> **What is being asked**: Quote exactly, and only, the lines from the one containing "Can you get" through the end of the material below. Skip pictures.

> **Data to examine**:
-- Opening Marker --
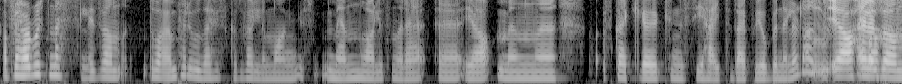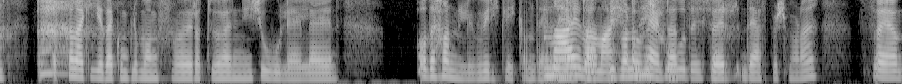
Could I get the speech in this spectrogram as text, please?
Ja, for det har blitt nesten litt sånn Det var jo en periode jeg husker at veldig mange menn var litt sånn derre eh, Ja, men eh, skal jeg ikke kunne si hei til deg på jobben heller, da? Ja. Eller sånn Kan jeg ikke gi deg kompliment for at du har en ny kjole, eller Og det handler jo virkelig ikke om det i det hele tatt. Hvis man i det hele tatt spør det spørsmålet, så er,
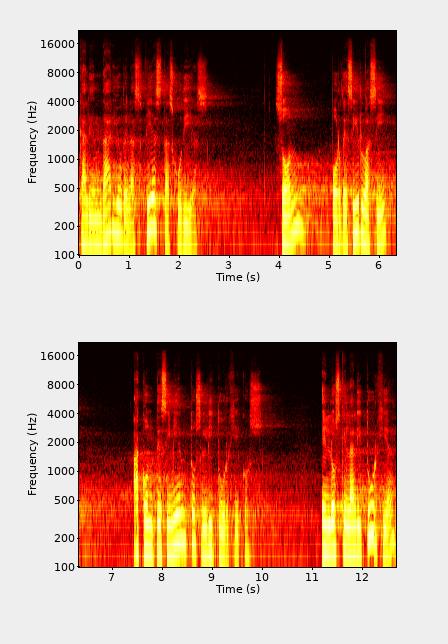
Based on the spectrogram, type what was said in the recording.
calendario de las fiestas judías. Son por decirlo así, acontecimientos litúrgicos en los que la liturgia,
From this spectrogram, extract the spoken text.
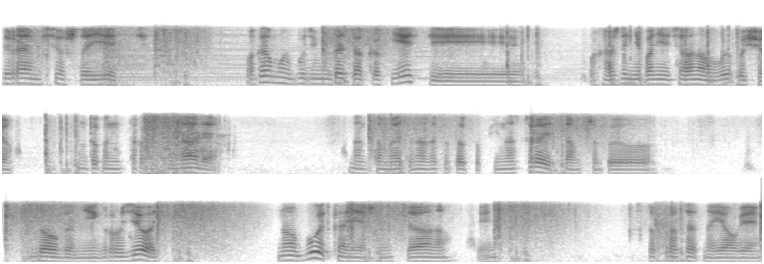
Собираем все, что есть. Пока мы будем играть так, как есть, и прохождение по ней все равно выпущу. Ну, только на втором канале. Надо там это надо только настроить там, чтобы долго не грузилось. Но будет, конечно, все равно. Стопроцентно я уверен.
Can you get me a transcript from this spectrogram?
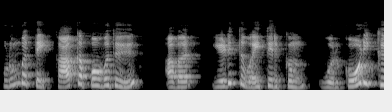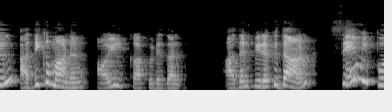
குடும்பத்தை காக்கப் போவது அவர் எடுத்து வைத்திருக்கும் ஒரு கோடிக்கு அதிகமான ஆயுள் காப்பீடுதான். அதன் பிறகுதான் சேமிப்பு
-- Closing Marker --
> **Answer section**:
Can you get me a transcript from this spectrogram?
குடும்பத்தை காக்கப் போவது அவர் எடுத்து வைத்திருக்கும் ஒரு கோடிக்கு அதிகமான ஆயுள் காப்பீடுதான். அதன் பிறகுதான் சேமிப்பு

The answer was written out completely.